#### Source information ####

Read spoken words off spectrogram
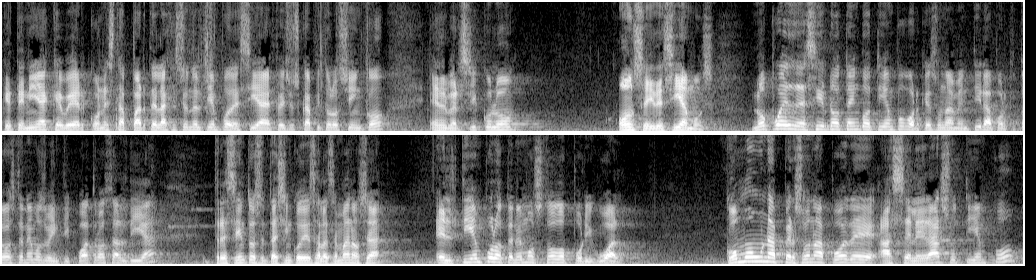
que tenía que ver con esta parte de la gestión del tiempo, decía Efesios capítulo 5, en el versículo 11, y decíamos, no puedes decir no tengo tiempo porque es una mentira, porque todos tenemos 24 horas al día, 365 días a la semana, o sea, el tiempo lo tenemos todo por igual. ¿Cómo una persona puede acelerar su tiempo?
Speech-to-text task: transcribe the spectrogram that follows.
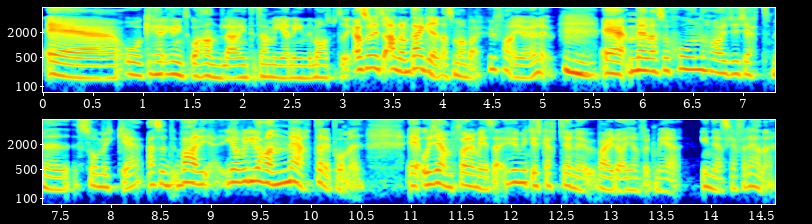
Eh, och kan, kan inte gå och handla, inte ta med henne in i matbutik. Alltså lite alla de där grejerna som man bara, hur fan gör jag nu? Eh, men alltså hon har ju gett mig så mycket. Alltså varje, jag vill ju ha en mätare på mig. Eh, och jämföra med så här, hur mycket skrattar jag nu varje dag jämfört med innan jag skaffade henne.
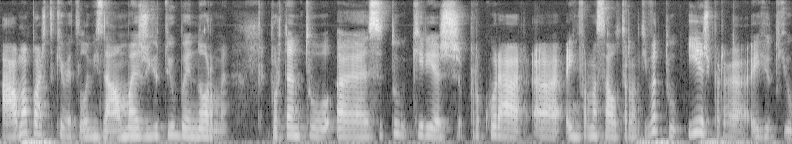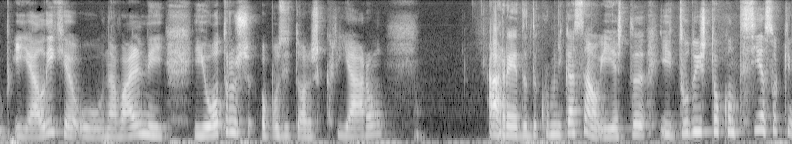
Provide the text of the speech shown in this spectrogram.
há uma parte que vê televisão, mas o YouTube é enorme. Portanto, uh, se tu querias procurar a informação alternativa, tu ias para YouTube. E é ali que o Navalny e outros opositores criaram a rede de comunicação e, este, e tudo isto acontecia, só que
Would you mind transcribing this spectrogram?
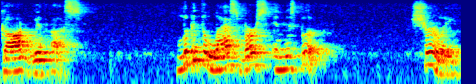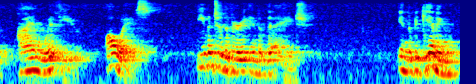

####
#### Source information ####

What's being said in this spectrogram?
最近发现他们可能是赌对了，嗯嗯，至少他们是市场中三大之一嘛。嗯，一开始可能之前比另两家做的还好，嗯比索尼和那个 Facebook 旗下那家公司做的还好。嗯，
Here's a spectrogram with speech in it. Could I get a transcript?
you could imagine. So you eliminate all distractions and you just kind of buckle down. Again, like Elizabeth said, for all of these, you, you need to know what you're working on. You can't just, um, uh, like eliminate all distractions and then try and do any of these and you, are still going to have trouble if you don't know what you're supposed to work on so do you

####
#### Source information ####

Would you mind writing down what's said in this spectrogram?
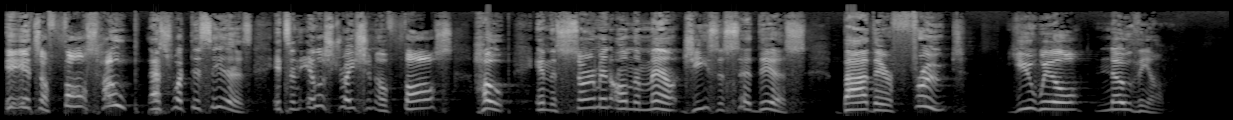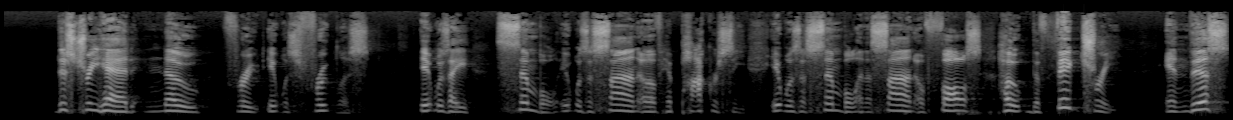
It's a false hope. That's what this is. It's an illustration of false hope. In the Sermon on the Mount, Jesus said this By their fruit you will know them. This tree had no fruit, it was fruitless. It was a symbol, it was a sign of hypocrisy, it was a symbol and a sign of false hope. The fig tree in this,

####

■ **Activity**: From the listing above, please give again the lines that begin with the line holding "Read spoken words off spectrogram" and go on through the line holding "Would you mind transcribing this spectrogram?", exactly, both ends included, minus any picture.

■ **Answer to this exercise**:
Read spoken words off spectrogram
que tenía que ver con esta parte de la gestión del tiempo, decía Efesios capítulo 5, en el versículo 11, y decíamos, no puedes decir no tengo tiempo porque es una mentira, porque todos tenemos 24 horas al día, 365 días a la semana, o sea, el tiempo lo tenemos todo por igual. ¿Cómo una persona puede acelerar su tiempo?
Speech-to-text task: transcribe the spectrogram that follows.
Eh, och kan, kan inte gå och handla, inte ta med henne in i matbutik. Alltså lite alla de där grejerna som man bara, hur fan gör jag nu? Eh, men alltså hon har ju gett mig så mycket. Alltså varje, jag vill ju ha en mätare på mig. Eh, och jämföra med så här, hur mycket skrattar jag nu varje dag jämfört med innan jag skaffade henne.
Provide the text of the speech shown in this spectrogram.
há uma parte que vê televisão, mas o YouTube é enorme. Portanto, uh, se tu querias procurar a informação alternativa, tu ias para YouTube. E é ali que o Navalny e outros opositores criaram a rede de comunicação e, este, e tudo isto acontecia, só que
Would you mind transcribing this spectrogram?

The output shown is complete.